▶ **Assignment**
Return the lines that run from the line containing "I can't read" through the end of the entries, both ends included. Leave out all pictures.

[Saved entries]
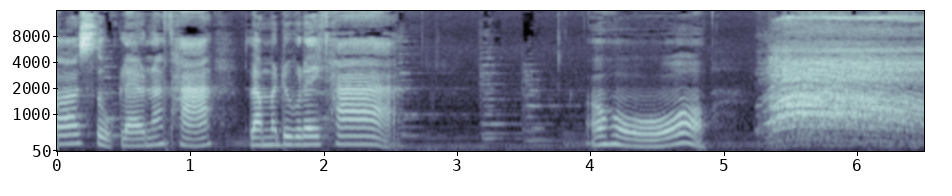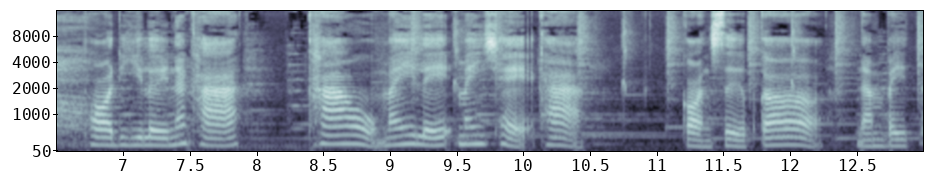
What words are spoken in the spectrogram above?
ก็สุกแล้วนะคะ เรามาดูเลยค่ะ โอ้โห พอดีเลยนะคะ ข้าวไม่เละไม่แฉะค่ะ ก่อนเสิร์ฟก็นำใบเต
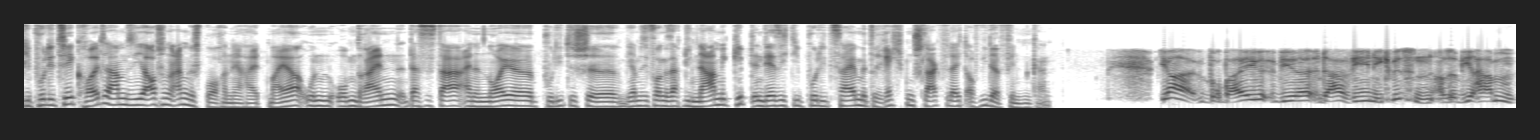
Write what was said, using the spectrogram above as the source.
Die Politik heute haben Sie ja auch schon angesprochen, Herr Heidmeier. Und obendrein, dass es da eine neue politische, wie haben Sie vorhin gesagt, Dynamik gibt, in der sich die Polizei mit rechten Schlag vielleicht auch wiederfinden kann. Ja, wobei wir da wenig wissen. Also wir haben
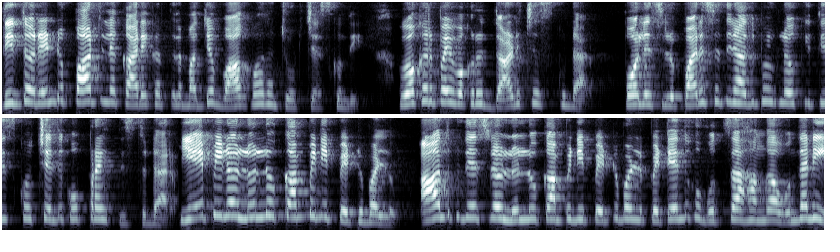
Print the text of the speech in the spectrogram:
దీంతో రెండు పార్టీల కార్యకర్తల మధ్య వాగ్వాదం చోటు చేసుకుంది. ఒకరిపై ఒకరు దాడి చేసుకున్నారు. పోలీసులు పరిస్థితిని అదుపులోకి తీసుకొచ్చేందుకు ప్రయత్నిస్తున్నారు. ఏపీలో లుల్లు కంపెనీ పెట్టుబడులు. ఆంధ్రప్రదేశ్లో లుల్లు కంపెనీ పెట్టుబడులు పెట్టేందుకు ఉత్సాహంగా ఉందని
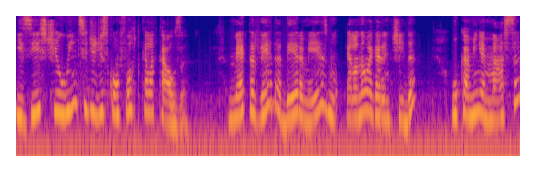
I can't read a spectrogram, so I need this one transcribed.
existe o índice de desconforto que ela causa. Meta verdadeira mesmo, ela não é garantida, o caminho é massa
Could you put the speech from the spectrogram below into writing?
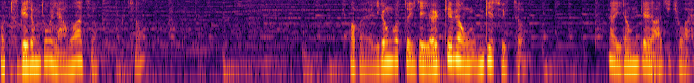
어, 두 개 정도면 양호하죠. 그쵸? 봐봐요. 이런 것도 이제 10개면 옮길 수 있죠. 아, 이런 게 아주 좋아요.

▶ **Output below**
I can't read a spectrogram, so I need this one transcribed.
existe o índice de desconforto que ela causa. Meta verdadeira mesmo, ela não é garantida, o caminho é massa
Could you put the speech from the spectrogram below into writing?
어, 두 개 정도면 양호하죠. 그쵸? 봐봐요. 이런 것도 이제 10개면 옮길 수 있죠. 아, 이런 게 아주 좋아요.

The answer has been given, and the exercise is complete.